Hand fly tying instructions for Hirata-san's flies - created with no tools other than a sharp blade

Hirata-san's flies are made using whipping knots and no vice (so the only tool needed is a sharp blade)

Those insider skills and the deep knowledge of the techniques of a professional, survival fly fisher are why we were so lucky to film and analyse Hisanobu Hirata fishing, making his flies and his lines and explaining his skills on visits spanning four years.

His on-stream fish-catching demonstration (and our detailed breakdown of it) is captured in a video that we'll soon release. It has a retail price of $26.00 for the download version. What is really impressive is the fact that he caught fish in low water, bright/hot sunshine conditions on a busy section of heavily fished Catch & Release river in Japan. In other words, one of the most difficult challenges that any fly fisher could face.
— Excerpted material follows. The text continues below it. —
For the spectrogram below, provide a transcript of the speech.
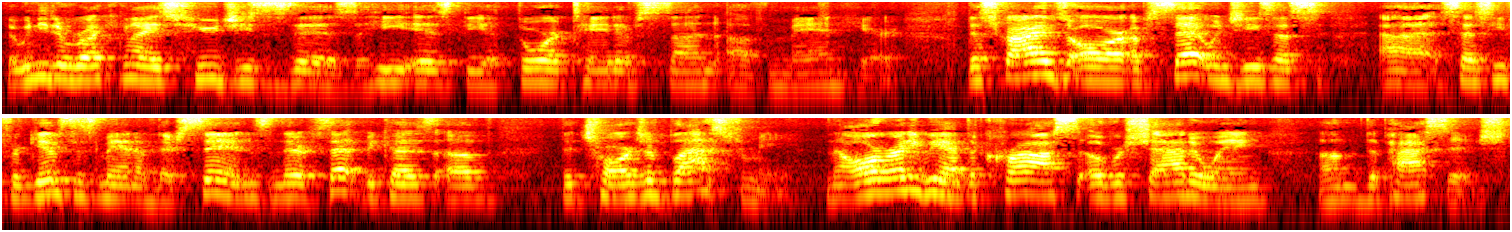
that we need to recognize who Jesus is, that he is the authoritative Son of Man here. The scribes are upset when Jesus uh, says he forgives this man of their sins, and they're upset because of the charge of blasphemy. Now, already we have the cross overshadowing um, the passage.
As a promotion for the full bundle and to bring Hirata-san himself to a wider audience, we're giving you the chance to see this onstream masterclass completely FREE...Whether or not this backfires on us, you should still lock in your free registration before we pull the plug and write it all off as a lesson learned! Because we know just how much information is constantly pulling on your attention, there's a personalised time-limited window to grab your registration for the Free Screening which will take place in the coming weeks. This exclusive registration is the only way to gain access to the full screening period (and is separate from our regular email lesson subsription). So don't miss out, let us know where to send your personal link by using the form on this page: 

Click to Get your Exclusive Personal Access to the Free Screening

Best wishes, Paul (let me know if you're excited about the screening in the comments below)

PS Don't forget to use the social share buttons to give your friends the chance to get in on the Free Hirata-san Masterclass too (and show them what they're missing if they don't carry the knowledge of  a Shokuryoshi on stream with them!!) 



Eberhard Scheibe
Friday, 6 July 2018  |  18:12

I have been registered and I'm curious to watch the next news. with and about Hirata san. Knowledge is always an important thing to improve.

Paul Gaskell
Friday, 6 July 2018  |  18:24

Thank you Eberhard, I think you'll really enjoy the Hirata san content :)

Sunday, 8 July 2018  |  7:12

Guys thank you for this small peak into genryu culture. Fun to hear Keiichi-san's description. Though I will never have opportunity to do it. It appears to be a more intense form of the more common tenkara limbic hunger. Hoping the preview window is open in sync with when I have adequate internet access, which I will not always have during up coming planned travel.